Cecelia, the one child who dared to befriend you.
You’re seated together on the last day of school,
seated together in your white caps and gowns.
It’s a snapshot of an instant
but seems very telling.
Cecelia looking away, her mouth a straight line
and you making a smile, but your eyes don’t agree.

I long for a second shot of you and Cecelia
one with you both collapsed into laughing.
I want a look on your face that’s not resignation
a look that says: “Look at us! It’s graduation!”

Five years old and you’d learned that you could be hated,
hated, for being a little brown girl.
The thing that I want and don’t want to tell you
is how that hasn’t changed —
has not.
And never will?

I long for that second shot of you and Cecelia,
a look on your face, maybe knowing, maybe sure.
A look that tells me yes, you know
all the things I wish you did not have to know —
and you’re still a little girl laughing,
still five, still fine.

Graduation Day


It’s National Poetry Month!

As I have done for the last forever, I’ve chosen a poetic form, and I’m going to try to write a poem in that form every day for the month of April. I don’t always succeed, but I always give it my best shot. This year, the form I’ve chosen is the epistolary poem — poems written in the form of an epistle or letter. They are also called verse letters and letter poems. I’ve also chosen a theme for the month. Each “letter” is going to be written to a younger me: 12-year-old me on the first day of junior high, 5-year-old me navigating the overt racism of her kindergarten class, etc.

National-Poetry-Month-2020

I could use a great big waterproof hat.

There are for-sure some April showers on the way. And also, I’ve just been thinking this poem a lot:

John Had Great Big Waterproof Boots On

John had great big waterproof boots on
John had a great big waterproof hat
John had a great big waterproof mackintosh
And that said John is that
-A.A. Milne

It happens with surprising regularity that I have an A. A. Milne line (or twelve) in my head. Like an earworm.
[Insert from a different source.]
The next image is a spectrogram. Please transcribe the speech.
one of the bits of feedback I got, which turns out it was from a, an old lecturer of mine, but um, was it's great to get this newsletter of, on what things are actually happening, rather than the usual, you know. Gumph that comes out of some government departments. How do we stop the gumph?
It is usually a line from one of three poems.

1) John and his great big waterproof attire, from which it is the final line of the poem that I find myself thinking on a loop.
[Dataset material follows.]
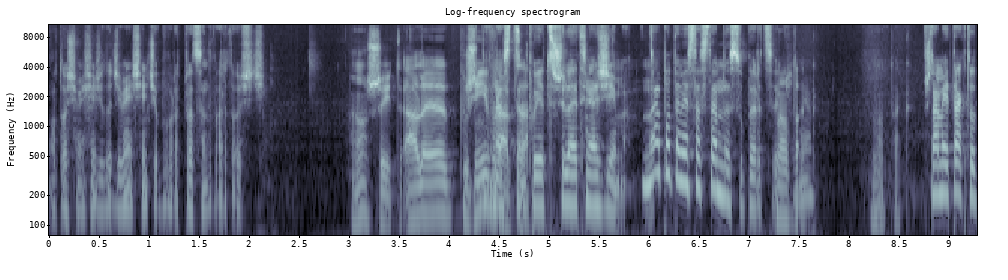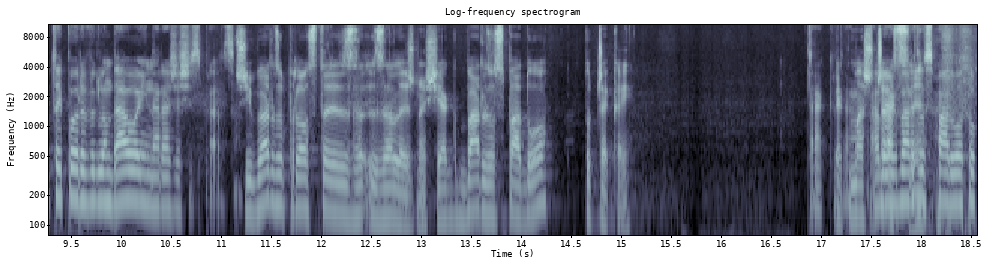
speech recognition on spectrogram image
od 80 do 90% wartości. No shit, ale później wraca. Następuje trzyletnia zima. No a potem jest następny super cykl. No tak. Nie? No tak. Przynajmniej tak to do tej pory wyglądało i na razie się sprawdza. Czyli bardzo prosta jest zależność. Jak bardzo spadło, to czekaj. Tak. Jak tak. masz czas, jak bardzo spadło, to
2) The excellent and troubling-on-several-levels “Disobedience,” from which there is no specific line that repeats. I tend to have whole verses or large chunks of same running time after time in my head. A particular favorite bit might be:

James James
Morrison Morrison
(Commonly known as Jim)
Told his
Other relations
Not to go blaming him.
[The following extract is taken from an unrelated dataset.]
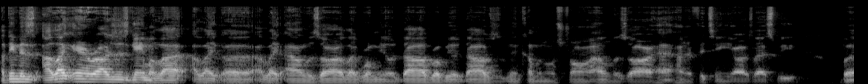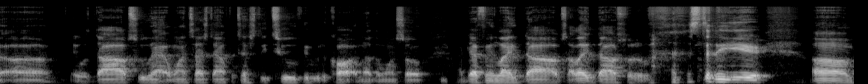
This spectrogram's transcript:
I think this. I like Aaron Rodgers' game a lot. I like. Uh, I like Allen Lazard. I like Romeo Doubs. Romeo Doubs has been coming on strong. Allen Lazard had 115 yards last week, but uh, it was Doubs who had one touchdown, potentially two. People to caught another one. So I definitely like Doubs. I like Doubs for the rest of the year. Um,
3) Or, finally, my most favorite of all the favorites, “Lines and Squares.”In the case of this delightful thing, I generally have to stop what I’m doing and recite the whole poem for myself. And that is what I shall do for you:

Lines and Squares

Whenever I walk in a London street,
I’m ever so careful to watch my feet;
And I keep in the squares,
And the masses of bears,
Who wait at the corners all ready to eat
The sillies who tread on the lines of the street
Go back to their lairs,
And I say to them, “Bears,
Just look how I’m walking in all the squares!”

And the little bears growl to each other, “He’s mine,
As soon as he’s silly and steps on a line.”
And some of the bigger bears try to pretend
That they came round the corner to look for a friend;
And they try to pretend that nobody cares
Whether you walk on the lines or squares.
But only the sillies believe their talk;
It’s ever so portant how you walk.
And it’s ever so jolly to call out, “Bears,
Just watch me walking in all the squares!”

After one of my long absences from blogging, March always brings me back, always reminds me how comfortable I am in this space, how much I enjoy connecting and sharing and learning here. Making it through the month always makes me feel as defiant and proud as Christopher Robin as he faces down the bears.

National Poetry Month starts tomorrow, and I am by no means ready. I think I’ve chosen a form. I think I’ve added my customary extra challenge. But I could wake up tomorrow and change my mind. I’m exhausted, which is how I always crawl into April. Should be interesting to see what NaPoWriMo dredges up out of me …

And that said John is that.


It’s March, which means it’s time for the
13th annual Slice of Life Story Challenge!
Curious? Head on over to Two Writing Teachers
and see what the rest of this year’s slicers are up to!

Original Slicer - GirlGriot